When Robin Brumfield joined her high school’s FFA club in 1969 as one of the chapter’s first girls, she had no idea that her passion for greenhouses and bedding plants would lead to a career path of horticultural excellence for more than 40 years.

Known worldwide, Brumfield is a leading floricultural economist, doing research and maintaining Cooperative Extension excellence in the United States as well as internationally. Besides the U.S., she works in settings including Turkey, Nicaragua, Guatemala and Guyana, where she trains women farmers to become profitable in their greenhouse businesses, providing income and food security for their families and communities.

Her international work is a driving force behind numerous awards Brumfield has received, including, most recently, the 2020 International Excellence Award from Rutgers University’s executive dean of Agriculture and Natural Resources.


Brumfield’s passion for travel began in college when, as a horticulture major with minors in business and mathematics at Eastern Kentucky University, she was an FFA exchange student to The Netherlands in 1976. There, she worked for a large chrysanthemum producer.

Many years later, she took that expertise to Antalya, Turkey, as part of her sabbatical research in 2011, and then again to Georgetown, Guyana, in 2013.

But, prior to those travels, Brumfield partnered in the U.S. with Annie’s Project — Education for Farm Women, a national initiative that seeks to empower women in agriculture. She served with the program as New Jersey’s co-leader before she embarked on her own international project with the same concept. Brumfield named it Suzanne’s Project, after her daughter. The goals were the same: to teach women how to manage risk in their agricultural enterprises in five key areas: production, marketing, personnel, legal and financial.

Her journey to Turkey was the result of years of hard work, but also serendipity.

“When I started in 2011 (at Rutgers) in New Jersey, it was time for my sabbatical. Twenty-five years (earlier),” she said, “I had tried to get a sabbatical in Turkey, so I wrote to every university in Turkey, and nobody answered. Many years later, a colleague at Akdeniz University found my old letter and the file.” And so, she was able to go.

When arriving in Turkey, she was quickly struck by how different it is from the United States.

“It really made me appreciate what we have here,” she said, “because land grant systems in (American) universities have teaching, research and Extension. And, in other countries, they don’t have that combination. Turkey has Extension, but it’s a department of agriculture, and the universities are totally separate.”


Fortunately for Brumfield, her colleague at Akdeniz University had gone to college with the local Extension director.

“So, he was able to arrange visits to small villages, so we could interview women and find out their needs, and then build a program that really fit,” she said.

It turned out that what most Turkish women needed was a focus on greenhouses, especially vegetable greenhouses.

“These women didn’t realize that they were running businesses,” Brumfield said. “So we wanted to teach them how to develop a business plan to have a more profitable business and be proud of what they were doing,” she said.

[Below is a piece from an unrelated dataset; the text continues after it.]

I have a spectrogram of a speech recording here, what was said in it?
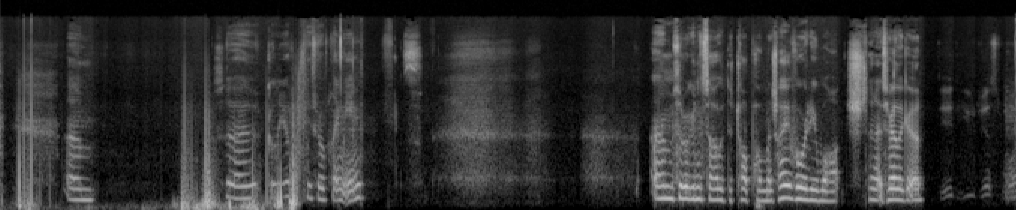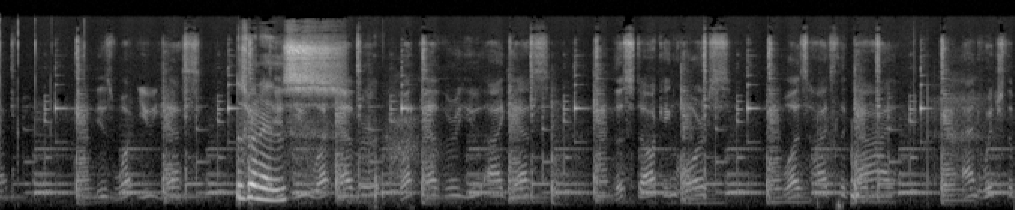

They developed a workbook for the women as well as the teachers. They did “train the trainer” sessions, teaching people how to develop a business plan and the basics of production greenhouse agriculture. This innovative work led to a significant European Union grant that translated the curriculum into different languages, including Spanish, German, Turkish and Maltese.

More recently, Suzanne’s Project has come full circle, bringing risk management teaching into urban areas in the U.S., beginning with three pilot programs in New Jersey.

In early 2020, pre-COVID-19 pandemic, Brumfield led sessions in her state — in New Brunswick, Newark and South Jersey. While the curriculum remained largely the same, including the preparation of a business plan, the sessions in New Jersey added a focus on women networking with other women, an important draw for many local farmers.

Her early career path led Brumfield to get her M.S. and Ph.D. degrees in horticulture, with a minor in economics and business, from North Carolina State University. She currently serves as a professor at Rutgers, the State University of New Jersey, and has been a farm management Extension specialist at Rutgers since 1988.


Her scholarly research, namely her greenhouse cost accounting program, and marketing and business management chapters in the best-selling textbook, “Greenhouse Operation and Management,” by Paul V. Nelson, are used by her peers worldwide.

The recent Rutgers award, which comes with a $1,000 stipend to be used to further her research, follows up numerous other honors, including being named a Fellow of the American Society for Horticultural Science in 2012, the society’s highest honor. And in 2013, she received the Epsilon Sigma Phi (the national Extension honorary society) International Service Award.

While Brumfield is appreciative of the awards, she said they serve a larger purpose: to be a springboard to apply for and receive grants nationally and internationally.

“My whole life has been working with people who don’t feel empowered, but they know how to grow things,” Brumfield said. “I show them that it’s a business. Food is so important. I want to give them pride in what they do.”

Lisa Z. Leighton is a freelance writer who lives in Columbia County, Pa., and can be reached at